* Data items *
= Beginning of Section =

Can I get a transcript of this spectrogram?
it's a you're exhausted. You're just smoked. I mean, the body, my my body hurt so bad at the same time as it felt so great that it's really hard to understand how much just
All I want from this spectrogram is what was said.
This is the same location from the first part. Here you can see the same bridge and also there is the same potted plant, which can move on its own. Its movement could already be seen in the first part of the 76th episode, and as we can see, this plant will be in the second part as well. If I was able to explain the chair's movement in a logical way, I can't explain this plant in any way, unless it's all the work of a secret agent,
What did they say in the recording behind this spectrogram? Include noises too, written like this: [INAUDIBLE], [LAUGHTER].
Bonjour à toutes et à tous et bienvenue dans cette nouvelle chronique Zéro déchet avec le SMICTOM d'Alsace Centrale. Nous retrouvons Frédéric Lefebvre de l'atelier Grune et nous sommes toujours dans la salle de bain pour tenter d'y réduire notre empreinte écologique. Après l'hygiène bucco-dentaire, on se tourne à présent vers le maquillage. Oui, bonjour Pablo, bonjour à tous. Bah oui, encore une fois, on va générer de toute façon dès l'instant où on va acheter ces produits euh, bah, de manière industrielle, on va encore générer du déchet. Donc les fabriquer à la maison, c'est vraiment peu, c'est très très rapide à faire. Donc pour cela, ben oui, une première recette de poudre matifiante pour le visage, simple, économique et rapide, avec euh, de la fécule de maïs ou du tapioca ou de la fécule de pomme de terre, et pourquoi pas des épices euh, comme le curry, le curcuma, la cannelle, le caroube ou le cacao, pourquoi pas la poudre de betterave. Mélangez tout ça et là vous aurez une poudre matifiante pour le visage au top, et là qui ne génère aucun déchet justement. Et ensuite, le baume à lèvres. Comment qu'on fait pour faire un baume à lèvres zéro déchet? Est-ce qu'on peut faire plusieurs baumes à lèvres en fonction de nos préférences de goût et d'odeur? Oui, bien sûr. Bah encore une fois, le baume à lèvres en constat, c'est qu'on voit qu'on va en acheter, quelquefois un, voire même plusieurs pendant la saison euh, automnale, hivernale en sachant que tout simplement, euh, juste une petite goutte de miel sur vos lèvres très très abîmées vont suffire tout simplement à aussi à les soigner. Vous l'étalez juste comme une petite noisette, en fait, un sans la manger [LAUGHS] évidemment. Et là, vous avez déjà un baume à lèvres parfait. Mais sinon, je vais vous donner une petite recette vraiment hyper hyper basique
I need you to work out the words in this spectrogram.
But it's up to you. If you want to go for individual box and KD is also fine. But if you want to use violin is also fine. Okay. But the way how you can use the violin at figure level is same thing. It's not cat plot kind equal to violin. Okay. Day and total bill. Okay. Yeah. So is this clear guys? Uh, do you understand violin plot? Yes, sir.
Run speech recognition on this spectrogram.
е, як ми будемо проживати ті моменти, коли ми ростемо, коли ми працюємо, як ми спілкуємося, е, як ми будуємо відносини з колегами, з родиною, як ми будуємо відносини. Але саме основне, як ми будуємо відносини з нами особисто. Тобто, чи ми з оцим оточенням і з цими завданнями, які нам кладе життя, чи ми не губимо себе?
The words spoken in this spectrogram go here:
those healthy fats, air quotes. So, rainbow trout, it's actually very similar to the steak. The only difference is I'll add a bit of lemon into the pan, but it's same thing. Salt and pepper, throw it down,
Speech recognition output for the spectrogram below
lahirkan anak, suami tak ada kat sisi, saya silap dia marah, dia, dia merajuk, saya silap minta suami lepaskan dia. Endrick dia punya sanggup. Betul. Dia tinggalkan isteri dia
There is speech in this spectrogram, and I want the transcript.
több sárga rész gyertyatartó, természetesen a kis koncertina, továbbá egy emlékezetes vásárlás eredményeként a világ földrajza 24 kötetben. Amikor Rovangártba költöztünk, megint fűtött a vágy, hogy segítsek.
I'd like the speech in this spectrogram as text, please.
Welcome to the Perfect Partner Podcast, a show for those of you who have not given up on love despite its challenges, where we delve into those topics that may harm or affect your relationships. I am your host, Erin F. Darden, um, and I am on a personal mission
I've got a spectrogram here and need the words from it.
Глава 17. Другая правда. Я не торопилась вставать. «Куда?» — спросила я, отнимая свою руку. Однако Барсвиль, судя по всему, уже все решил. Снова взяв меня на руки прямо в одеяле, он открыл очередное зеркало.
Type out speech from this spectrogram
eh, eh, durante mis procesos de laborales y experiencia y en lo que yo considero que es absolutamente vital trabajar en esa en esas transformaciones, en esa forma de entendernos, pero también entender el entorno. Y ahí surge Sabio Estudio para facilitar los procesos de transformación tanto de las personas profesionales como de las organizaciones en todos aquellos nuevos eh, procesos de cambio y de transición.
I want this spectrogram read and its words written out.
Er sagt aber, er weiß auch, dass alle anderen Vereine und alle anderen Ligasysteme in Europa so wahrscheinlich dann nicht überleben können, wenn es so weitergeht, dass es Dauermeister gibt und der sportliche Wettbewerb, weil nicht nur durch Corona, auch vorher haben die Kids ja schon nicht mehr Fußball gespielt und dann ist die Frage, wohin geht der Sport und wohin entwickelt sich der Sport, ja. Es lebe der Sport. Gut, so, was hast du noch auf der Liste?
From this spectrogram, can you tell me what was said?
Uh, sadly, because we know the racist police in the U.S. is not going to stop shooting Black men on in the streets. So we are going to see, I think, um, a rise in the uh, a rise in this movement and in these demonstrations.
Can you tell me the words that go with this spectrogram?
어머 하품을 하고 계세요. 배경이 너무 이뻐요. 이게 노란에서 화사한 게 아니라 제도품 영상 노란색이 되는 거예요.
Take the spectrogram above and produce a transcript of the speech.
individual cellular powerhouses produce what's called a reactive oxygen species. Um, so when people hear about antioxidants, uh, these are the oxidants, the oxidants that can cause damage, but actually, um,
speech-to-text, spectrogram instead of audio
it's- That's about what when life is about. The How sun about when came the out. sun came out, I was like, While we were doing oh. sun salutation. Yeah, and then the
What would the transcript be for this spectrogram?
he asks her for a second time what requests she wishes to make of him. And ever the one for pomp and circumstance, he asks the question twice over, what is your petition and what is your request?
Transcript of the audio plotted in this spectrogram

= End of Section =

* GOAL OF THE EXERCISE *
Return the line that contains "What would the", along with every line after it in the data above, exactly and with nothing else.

* OUTPUT FOR THIS EXERCISE *
What would the transcript be for this spectrogram?
he asks her for a second time what requests she wishes to make of him. And ever the one for pomp and circumstance, he asks the question twice over, what is your petition and what is your request?
Transcript of the audio plotted in this spectrogram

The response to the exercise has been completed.